Dataset records:
..............................
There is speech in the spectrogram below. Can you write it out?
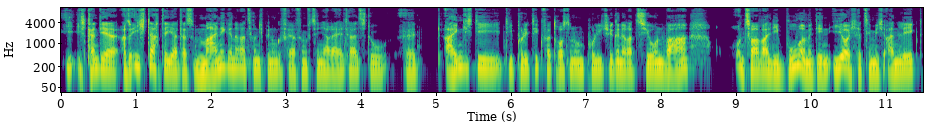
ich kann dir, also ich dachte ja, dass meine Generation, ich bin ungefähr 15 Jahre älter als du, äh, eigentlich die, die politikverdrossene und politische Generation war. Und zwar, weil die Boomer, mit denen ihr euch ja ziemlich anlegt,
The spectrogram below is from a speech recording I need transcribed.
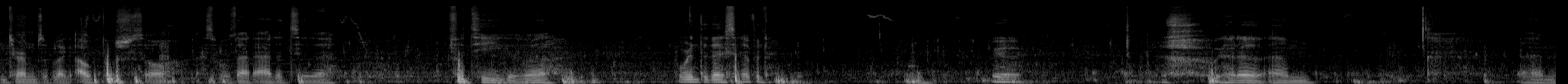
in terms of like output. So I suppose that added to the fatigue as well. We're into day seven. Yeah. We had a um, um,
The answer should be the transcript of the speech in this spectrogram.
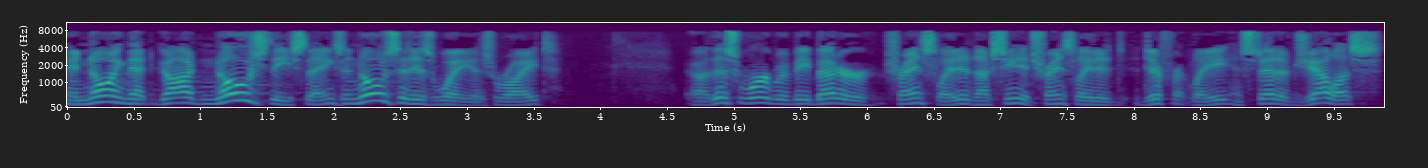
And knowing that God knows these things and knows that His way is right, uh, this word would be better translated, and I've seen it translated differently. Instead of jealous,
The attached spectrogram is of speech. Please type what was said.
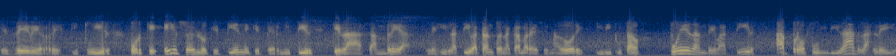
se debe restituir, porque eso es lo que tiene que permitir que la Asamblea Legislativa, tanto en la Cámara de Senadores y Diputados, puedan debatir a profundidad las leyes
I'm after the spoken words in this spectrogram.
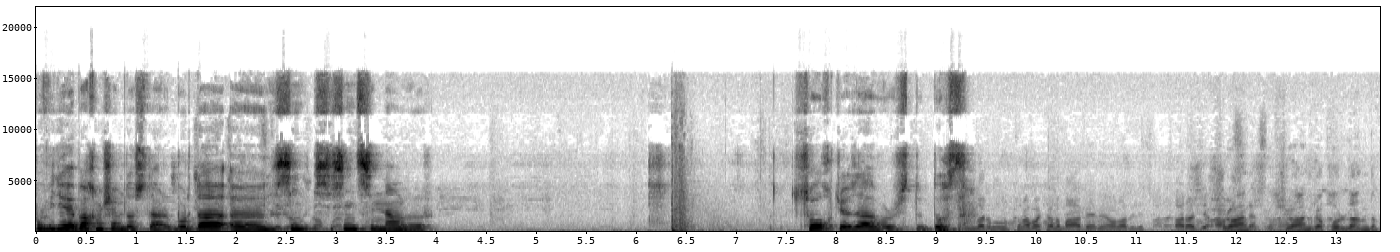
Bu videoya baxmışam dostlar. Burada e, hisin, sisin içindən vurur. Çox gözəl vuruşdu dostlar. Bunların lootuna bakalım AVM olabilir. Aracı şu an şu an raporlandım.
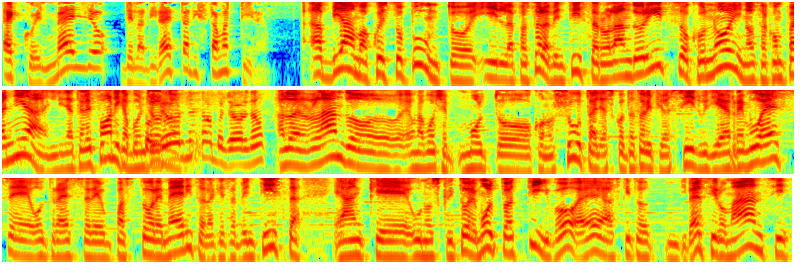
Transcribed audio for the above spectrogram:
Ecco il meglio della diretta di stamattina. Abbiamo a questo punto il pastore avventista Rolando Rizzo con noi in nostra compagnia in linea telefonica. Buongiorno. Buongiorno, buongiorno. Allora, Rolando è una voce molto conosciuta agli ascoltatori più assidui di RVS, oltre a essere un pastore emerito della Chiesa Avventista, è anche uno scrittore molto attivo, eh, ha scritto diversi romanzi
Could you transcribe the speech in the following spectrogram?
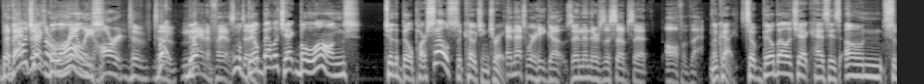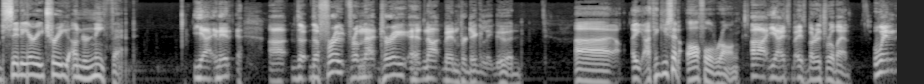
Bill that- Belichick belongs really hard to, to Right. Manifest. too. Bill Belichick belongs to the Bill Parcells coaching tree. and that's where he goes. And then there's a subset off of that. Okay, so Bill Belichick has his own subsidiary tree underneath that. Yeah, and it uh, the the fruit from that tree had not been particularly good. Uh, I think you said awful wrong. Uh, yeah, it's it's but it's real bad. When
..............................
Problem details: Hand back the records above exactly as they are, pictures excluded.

Solution below:
There is speech in the spectrogram below. Can you write it out?
ich kann dir, also ich dachte ja, dass meine Generation, ich bin ungefähr 15 Jahre älter als du, äh, eigentlich die, die politikverdrossene und politische Generation war. Und zwar, weil die Boomer, mit denen ihr euch ja ziemlich anlegt,
The spectrogram below is from a speech recording I need transcribed.
in terms of like output. So I suppose that added to the fatigue as well. We're into day seven. Yeah. We had a um, um,
The answer should be the transcript of the speech in this spectrogram.
And knowing that God knows these things and knows that His way is right, uh, this word would be better translated, and I've seen it translated differently. Instead of jealous,
The attached spectrogram is of speech. Please type what was said.
se debe restituir, porque eso es lo que tiene que permitir que la Asamblea Legislativa, tanto en la Cámara de Senadores y Diputados, puedan debatir a profundidad las leyes
I'm after the spoken words in this spectrogram.
Bu videoya baxmışam dostlar. Burada e, hisin, sisin içindən vurur. Çox gözəl vuruşdu dostlar. Bunların lootuna bakalım AVM olabilir. Aracı şu an şu an raporlandım.
Transcribed audio for the above spectrogram:
Ecco il meglio della diretta di stamattina. Abbiamo a questo punto il pastore avventista Rolando Rizzo con noi in nostra compagnia in linea telefonica. Buongiorno. Buongiorno, buongiorno. Allora, Rolando è una voce molto conosciuta agli ascoltatori più assidui di RVS, oltre a essere un pastore emerito della Chiesa Avventista, è anche uno scrittore molto attivo, eh, ha scritto diversi romanzi
Could you transcribe the speech in the following spectrogram?
Bill that- Belichick belongs really hard to, to Right. Manifest. too. Bill Belichick belongs to the Bill Parcells coaching tree. and that's where he goes. And then there's a subset off of that. Okay, so Bill Belichick has his own subsidiary tree underneath that. Yeah, and it uh, the the fruit from that tree had not been particularly good. Uh, I think you said awful wrong. Uh, yeah, it's it's but it's real bad. When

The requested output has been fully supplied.